Many countries await after the death of Elizabeth II. Exchange of coins and banknotes. It will take the year of the Czech Republic

After the death of Queen Elizabeth II, many of the Commonwealth nations are waiting. Large-scale exchange of coins and banknotes. It is in the monarchical tradition that a reigning monarch is depicted, as opposed to a republic. As such, Charles III, formerly known as Prince Charles, appears on banknotes not only in the United Kingdom, but also in Canada, Australia, New Zealand, and more.

A British banknote with the image of Queen Elizabeth II. It remains legal tender after her death. According to British reports, it is expected to take at least 24 months to replace current banknotes with new banknotes depicting the Queen’s heir, Charles III.

By comparison, when the latest artificial £50 note was issued in the UK, it took the Bank of England 16 months for the entire withdrawal and exchange process.

As The Guardian reported, there are now 4.5 billion British banknotes with the Queen’s face in circulation, worth £80 billion.

Jaroslav Moravec, chief money circular expert at the Czech National Bank (ČNB), explained to Aktuálně.cz that exchanging payments is a very complex and lengthy process. Moreover, it is also very expensive from an economic point of view, since not only the currency in circulation, but also the currency that makes up the inventory is exchanged.

“It depends a lot on how prepared you are for a change of currency already in this case. I would say monarchies are better prepared for change than other countries because monarchies ‘is traditional to depict monarchs reigning over currency,’ said the expert.

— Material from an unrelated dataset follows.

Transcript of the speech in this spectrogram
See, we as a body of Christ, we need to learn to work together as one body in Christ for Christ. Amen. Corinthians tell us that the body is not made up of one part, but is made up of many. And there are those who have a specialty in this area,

In republics with frequent changes of heads of state, painting other motifs on the currency solves the situation. Like the Czech Republic, they can be important historical figures or national symbols.

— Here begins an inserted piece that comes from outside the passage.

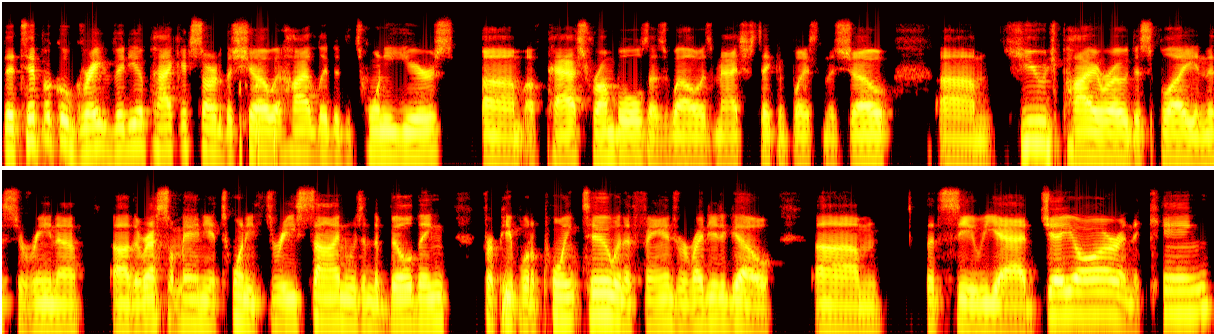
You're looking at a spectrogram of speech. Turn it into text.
the typical great video package started the show. It highlighted the 20 years um, of past Rumbles as well as matches taking place in the show. Um, huge pyro display in this arena. Uh, the WrestleMania 23 sign was in the building for people to point to, and the fans were ready to go. Um, let's see, we had JR and the King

Moravec recalls that the country took years to change the motifs on its banknotes and coins. At the same time, it adds Czech specificity. Not many countries have coins and banknotes created as works of art, motifs designed by artists and approved by committees.

“In many countries, the designs are created by mint employees, so the emphasis is on crafts rather than works of art, which speeds up the process a lot,” explains Moravec. To do.

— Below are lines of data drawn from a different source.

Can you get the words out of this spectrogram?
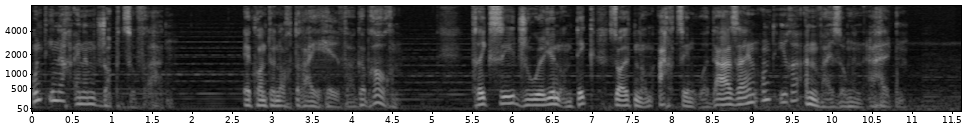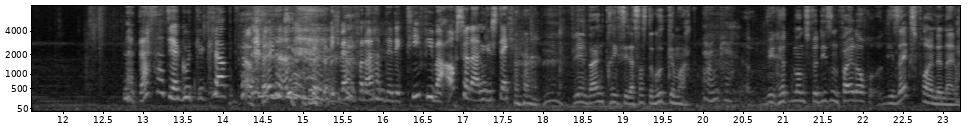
und ihn nach einem Job zu fragen. Er konnte noch drei Helfer gebrauchen. Trixie, Julian und Dick sollten um 18 Uhr da sein und ihre Anweisungen erhalten. Na, das hat ja gut geklappt. Perfekt. Ich werde von eurem Detektivfieber auch schon angesteckt. Vielen Dank, Trixie, das hast du gut gemacht. Danke. Wir könnten uns für diesen Fall doch die Sechs-Freunde nennen.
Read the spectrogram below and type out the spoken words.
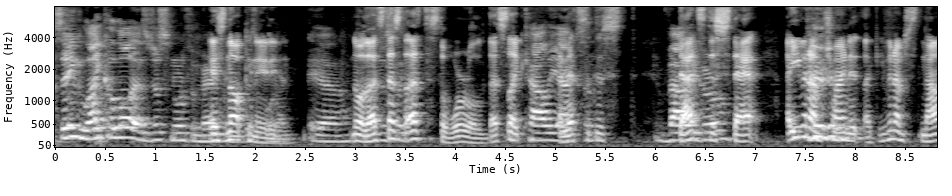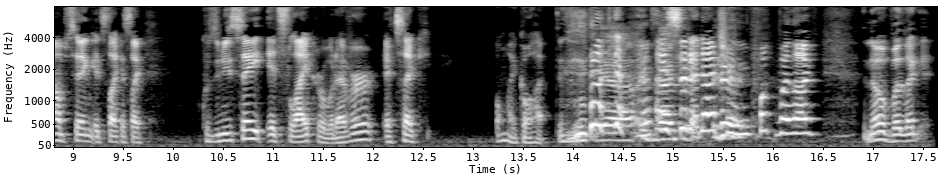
Saying like a lot is just North American. It's not Canadian. point. Yeah. No, that's that's like that's just the world. That's like Cali that's this Valley that's girl. the stat. Even I'm trying to like even I'm now I'm saying it's like it's like because when you say it's like or whatever, it's like oh my god. Yeah, I said it exactly. naturally. fuck my life. No, but like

He estimates that the motif itself can be made in the UK in a matter of days, and that preparing the molds will take weeks. But it’s Buckingham Palace that determines what a monarch looks like with money, and what else there is.

It takes months or years to actually mint and put the required amount of coins into circulation, depending on the amount of coins in circulation. For banknotes, Moravec said the change will be even more severe as new banknotes go through multiple printing technologies.

When the Queen ascended to the throne in 1952, this was not reflected in the early banknotes. Only in 1960 did Elizabeth II’s face change. She began to appear on the £1 note and gradually on other currencies of the Commonwealth countries. “But at the time there was still a currency in circulation with the image of her predecessor. Over time, Elizabeth Her II completely replaced the old currency,” Moravec said. Reminisce.

The Queen’s head now appears on Canada’s approximately $20 note, New Zealand coins, and all coins and banknotes issued by the central banks of the Eastern Caribbean countries, including Antigua and Barbuda, Dominica, Grenada, and St. Kitts. and Nevis. In total, her 14 queens of the world lasted her 70 years as head of state.

For example, in Australia, the change applies not only to $5 bills, but also to 5 cent, 10 cent, 20 cent, 50 cent denomination, $1 and $2 bills.


Leave a Comment

Your email address will not be published.